**Your assignment**:
In the entries below, which lines run from the one with "Would you write" through the one with "I need a transcript"? Repeat exactly those, both included, and no pictures.
--- Data for analysis ---
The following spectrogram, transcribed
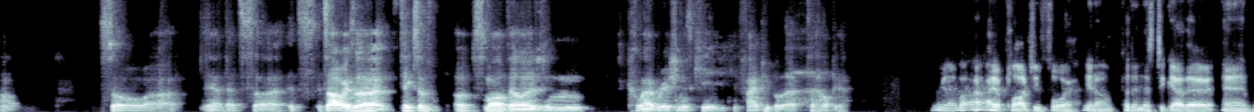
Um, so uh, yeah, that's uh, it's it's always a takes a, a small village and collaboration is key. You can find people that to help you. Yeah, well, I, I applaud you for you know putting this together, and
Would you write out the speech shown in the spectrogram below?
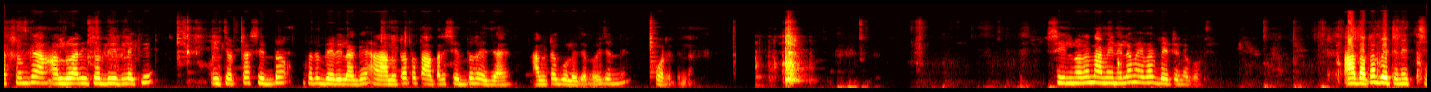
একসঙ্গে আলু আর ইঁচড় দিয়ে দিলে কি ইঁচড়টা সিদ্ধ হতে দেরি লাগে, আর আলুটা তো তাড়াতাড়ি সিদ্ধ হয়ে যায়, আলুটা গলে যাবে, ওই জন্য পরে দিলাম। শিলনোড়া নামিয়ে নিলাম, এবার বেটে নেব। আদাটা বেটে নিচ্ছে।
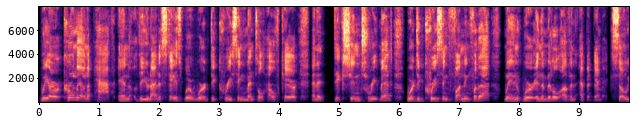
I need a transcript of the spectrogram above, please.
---
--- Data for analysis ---
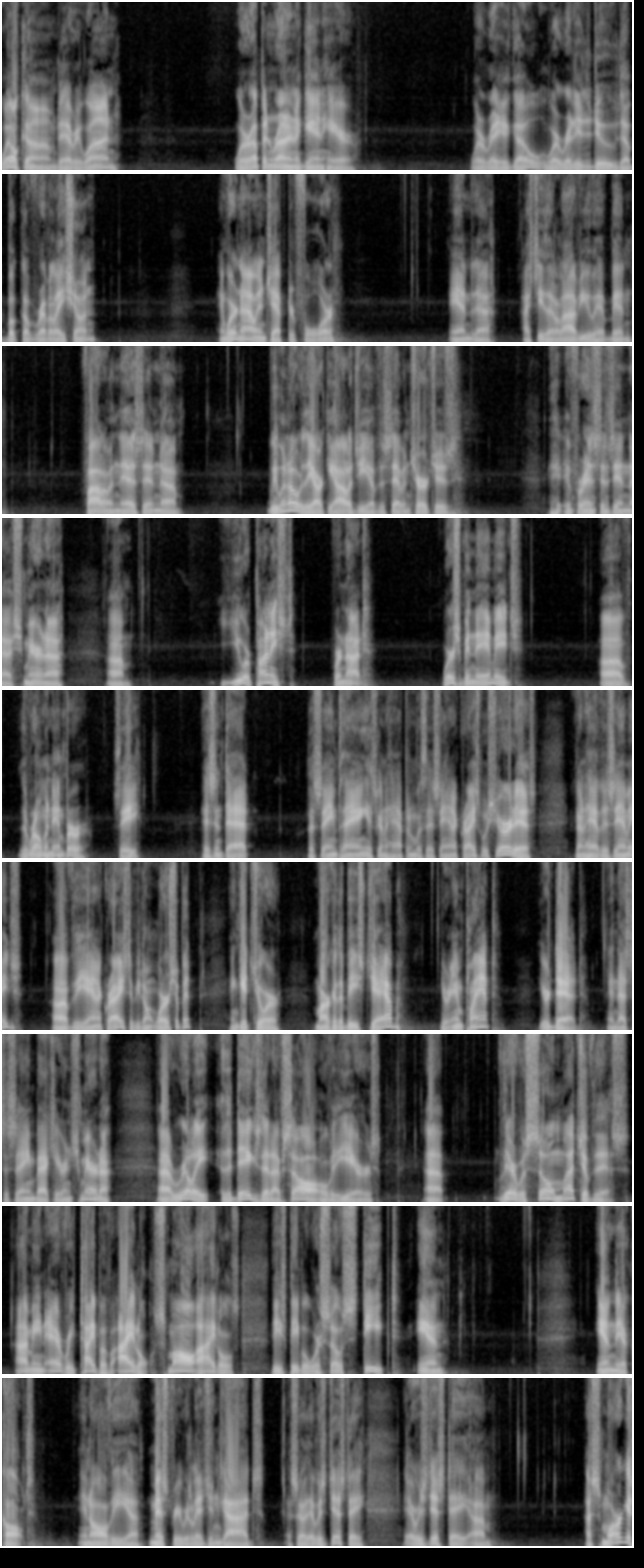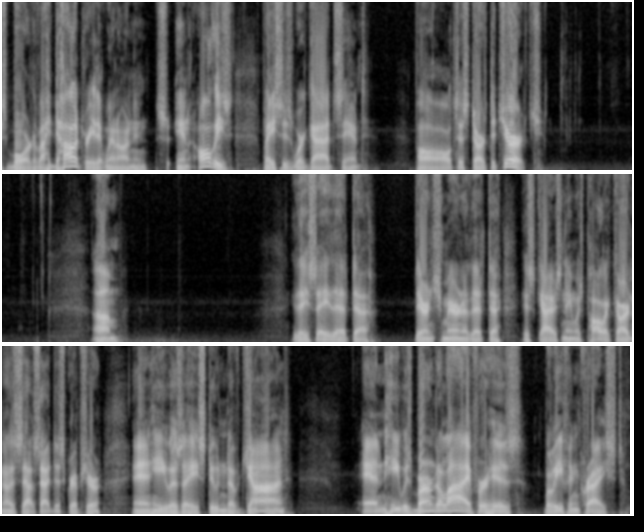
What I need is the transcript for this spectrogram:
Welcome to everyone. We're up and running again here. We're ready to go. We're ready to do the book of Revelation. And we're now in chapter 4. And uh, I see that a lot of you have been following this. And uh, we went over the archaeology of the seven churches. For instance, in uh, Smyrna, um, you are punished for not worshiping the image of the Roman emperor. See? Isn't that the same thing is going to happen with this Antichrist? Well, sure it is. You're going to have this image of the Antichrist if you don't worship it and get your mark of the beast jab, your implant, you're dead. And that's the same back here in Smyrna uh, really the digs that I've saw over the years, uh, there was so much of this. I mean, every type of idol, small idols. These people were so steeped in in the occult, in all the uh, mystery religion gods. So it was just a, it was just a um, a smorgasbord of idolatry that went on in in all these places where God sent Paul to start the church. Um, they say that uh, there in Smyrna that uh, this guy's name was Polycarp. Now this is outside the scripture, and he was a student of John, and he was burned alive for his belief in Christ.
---
**Worked solution**:
Would you write out the speech shown in the spectrogram below?
একসঙ্গে আলু আর ইঁচড় দিয়ে দিলে কি ইঁচড়টা সিদ্ধ হতে দেরি লাগে, আর আলুটা তো তাড়াতাড়ি সিদ্ধ হয়ে যায়, আলুটা গলে যাবে, ওই জন্য পরে দিলাম। শিলনোড়া নামিয়ে নিলাম, এবার বেটে নেব। আদাটা বেটে নিচ্ছে।
I need a transcript of the spectrogram above, please.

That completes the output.